I found this interesting: Lessons of the Pinker Affair. Excerpts, with my comments:
Earlier this summer, over 600 signatories signed an open letter to the Linguistic Society of America (LSA), denouncing Steven Pinker for “speaking over genuine grievances and downplaying injustices, frequently by misrepresenting facts, and at the exact moments when Black and Brown people are mobilizing against systemic racism and for crucial changes.” I tweeted a link to the letter, and was glad to see my tweet gain traction as people were able to see the absurdity of the charges for themselves.
They’re coming for Steven Pinker for his “public support for David Brooks,” not condemning Bernie Goetz enough, denying an incel shooting as evidence of the patriarchy, and “co-opting” the work of a black scholar, which I think means citing him. https://t.co/7wb3JqJkb1 pic.twitter.com/9mYpkyM2DG
— Richard Hanania (@RichardHanania) July 3, 2020
You can sum up the grievances of the 600 signatories as follows: “RHHEEEEEE!” None of these people should be taken seriously, as you’ll see.
Among the self-pity and neurosis, I did discern one argument that was actually interesting, and addressing it can tell us something about what has gone wrong with the academy.
As Kastner et al. point out, Steven Pinker is more prominent than anyone on the list. He proved in the aftermath of the affair that he was more than capable of defending himself.
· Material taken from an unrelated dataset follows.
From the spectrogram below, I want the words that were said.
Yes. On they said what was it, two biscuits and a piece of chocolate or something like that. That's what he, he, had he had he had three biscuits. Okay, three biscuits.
How, then, could he complain about a witch hunt carried out by a group that is mostly made up of graduate students and junior scholars? I received my PhD in 2018, and know that most graduate students do not feel particularly powerful. They have finished a four-year degree and are still making $20,000 a year, with years of additional study and postdocs ahead of them before they can have any hope of finding a job. If and when they do, they will have little control over where they live and make less money than a manager at Walmart. When they attack Steve Pinker, one of the most prominent public intellectuals of our time, grad students and junior scholars can understandably feel like they are actually speaking truth to power.
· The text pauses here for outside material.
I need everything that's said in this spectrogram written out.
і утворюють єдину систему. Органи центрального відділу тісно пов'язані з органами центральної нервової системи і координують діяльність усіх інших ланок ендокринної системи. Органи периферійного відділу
Note the careful wording of that last sentence: “feel like they are actually speaking truth to power.” In reality they aren’t speaking truth at all; it’s doubtful whether they have even a nodding acquaintance with truth. As President Reagan said, “It isn’t so much that liberals are ignorant. It’s just that they know so many things that aren’t so.”
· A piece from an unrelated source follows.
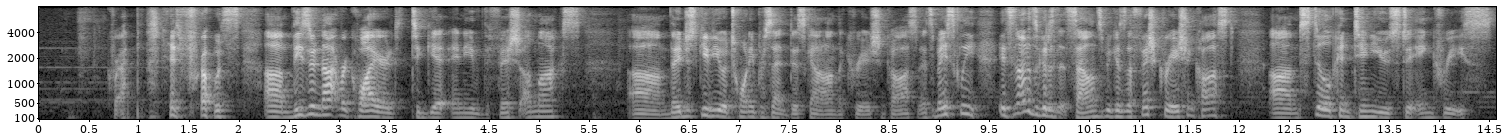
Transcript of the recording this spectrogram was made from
Crap, it froze. Um, these are not required to get any of the fish unlocks. Um, they just give you a 20% discount on the creation cost. It's basically, it's not as good as it sounds because the fish creation cost um, still continues to increase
What is it that distinguishes, then, cancellation campaigns that cause outrage (talking about sex differences, IQ, genetics) and those that do not (flat-Earthers, creationists)? As far as I can tell, the targets in the former cases are saying things that are scientifically valid, while those in the latter are saying things that are not. For many thoughtful people this is the hill to die on, not the abstract commitment to platforming all voices, a standard that virtually no one will ever live up to. As Tyler Cowen wrote in response to the Harper’s letter of earlier this year, in deciding who to invite to sign the document, “the organizers had to ‘restrict free speech’ in a manner not altogether different than what they are objecting to.” They were therefore not objecting to restrictions on speech when they complained about “cancel culture,” but something else.
The correct response to the cancellers is not simply to say that they should respect free speech. Rather, one must say to them that you are attacking people for stating things which are true, while you are stating things which are false. It does not matter which side of the debate is more prominent, or which side has more minorities and women. The identity politics view of the world fundamentally misunderstands reality, and people who respect truth should be on the side of whoever stands against it, whether a grad student is attacking a famous intellectual, or vice versa.
In other words, as the late Daniel Patrick Moynihan said, people are entitled to their own opinions, but not their own facts.
The Pinker Affair, as the linked article demonstrates, has keenly illustrated higher education’s increasing disconnect from reality. While the purpose of education should be to produce young adults with marketable skills, instead many of our major universities have essentially become bullshit factories.
Defund them. Disconnect government from education. Make financing of college a private-sector affair, where said financing will be dependent on the odds of the education obtained producing a return on investment. That one step alone will remove most, if not all, of the bullshit from academia.